Work to be completed
None of the pictures should be copied, though every line of the listing must be printed exactly.

Data provided
((

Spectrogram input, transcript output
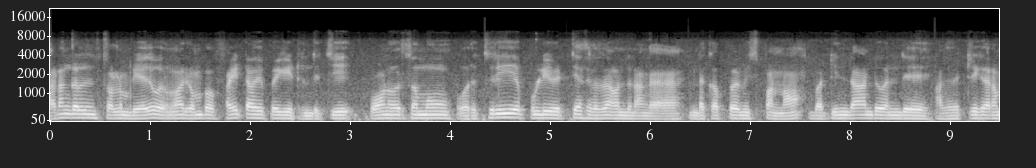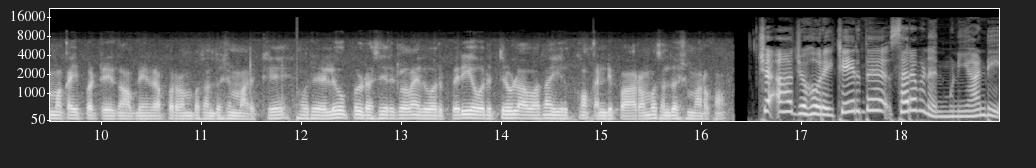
தடங்கல்னு சொல்ல முடியாது. ஒரு மாதிரி ரொம்ப ஃபைட்டாகவே போய்கிட்டு இருந்துச்சு. போன வருஷமும் ஒரு சிறிய புள்ளி வித்தியாசத்தில் தான் வந்து நாங்கள் இந்த கப்பை மிஸ் பண்ணோம். பட் இந்த ஆண்டு வந்து அதை வெற்றிகரமாக கைப்பற்றியிருக்கோம் அப்படின்றப்ப ரொம்ப சந்தோஷமாக இருக்குது ஒரு லிவர்பூல் ரசிகர்கள்லாம் இது ஒரு பெரிய ஒரு திருவிழாவாக தான் இருக்கும். கண்டிப்பாக ரொம்ப சந்தோஷமாக இருக்கும். சஆ ஜோஹரை சேர்ந்த Saravanan Muniandy.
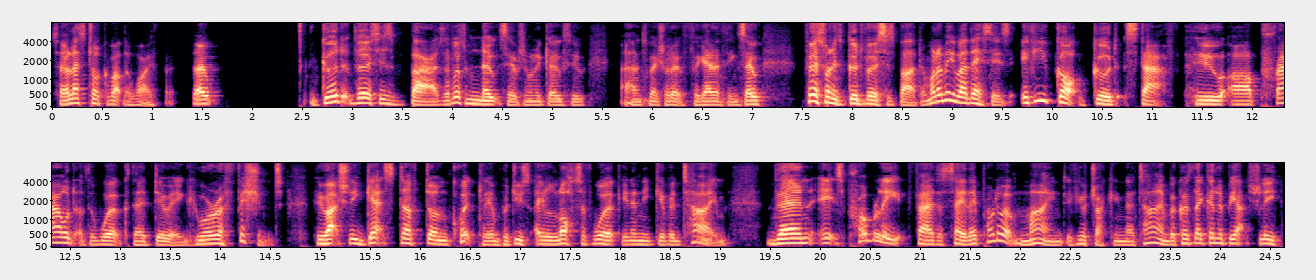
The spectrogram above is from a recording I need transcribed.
So let's talk about the why first. So, good versus bad. I've got some notes here which I'm going to go through um, to make sure I don't forget anything. So, First one is good versus bad. And what I mean by this is if you've got good staff who are proud of the work they're doing, who are efficient, who actually get stuff done quickly and produce a lot of work in any given time, then it's probably fair to say they probably won't mind if you're tracking their time because they're going to be actually,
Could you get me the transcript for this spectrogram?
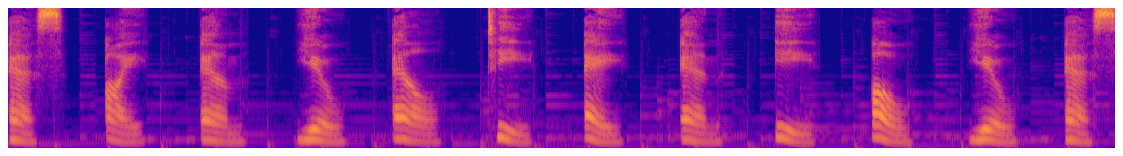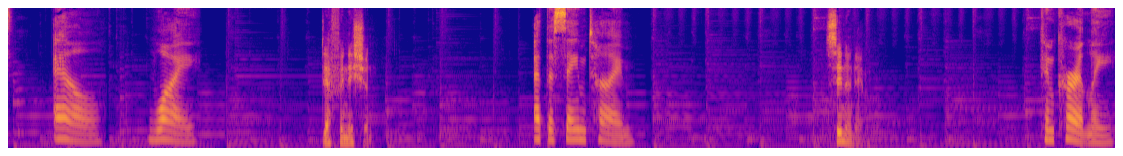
S I M U L T A N E O U S L Y Definition At the same time, Synonym concurrently,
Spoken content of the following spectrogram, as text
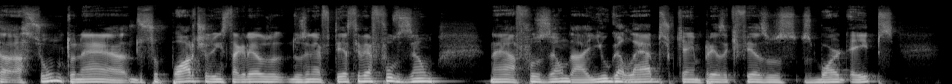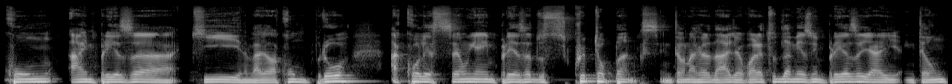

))

Task result
Spectrogram input, transcript output
தடங்கல்னு சொல்ல முடியாது. ஒரு மாதிரி ரொம்ப ஃபைட்டாகவே போய்கிட்டு இருந்துச்சு. போன வருஷமும் ஒரு சிறிய புள்ளி வித்தியாசத்தில் தான் வந்து நாங்கள் இந்த கப்பை மிஸ் பண்ணோம். பட் இந்த ஆண்டு வந்து அதை வெற்றிகரமாக கைப்பற்றியிருக்கோம் அப்படின்றப்ப ரொம்ப சந்தோஷமாக இருக்குது ஒரு லிவர்பூல் ரசிகர்கள்லாம் இது ஒரு பெரிய ஒரு திருவிழாவாக தான் இருக்கும். கண்டிப்பாக ரொம்ப சந்தோஷமாக இருக்கும். சஆ ஜோஹரை சேர்ந்த Saravanan Muniandy.
The spectrogram above is from a recording I need transcribed.
So let's talk about the why first. So, good versus bad. I've got some notes here which I'm going to go through um, to make sure I don't forget anything. So, First one is good versus bad. And what I mean by this is if you've got good staff who are proud of the work they're doing, who are efficient, who actually get stuff done quickly and produce a lot of work in any given time, then it's probably fair to say they probably won't mind if you're tracking their time because they're going to be actually,
Could you get me the transcript for this spectrogram?
S I M U L T A N E O U S L Y Definition At the same time, Synonym concurrently,
Spoken content of the following spectrogram, as text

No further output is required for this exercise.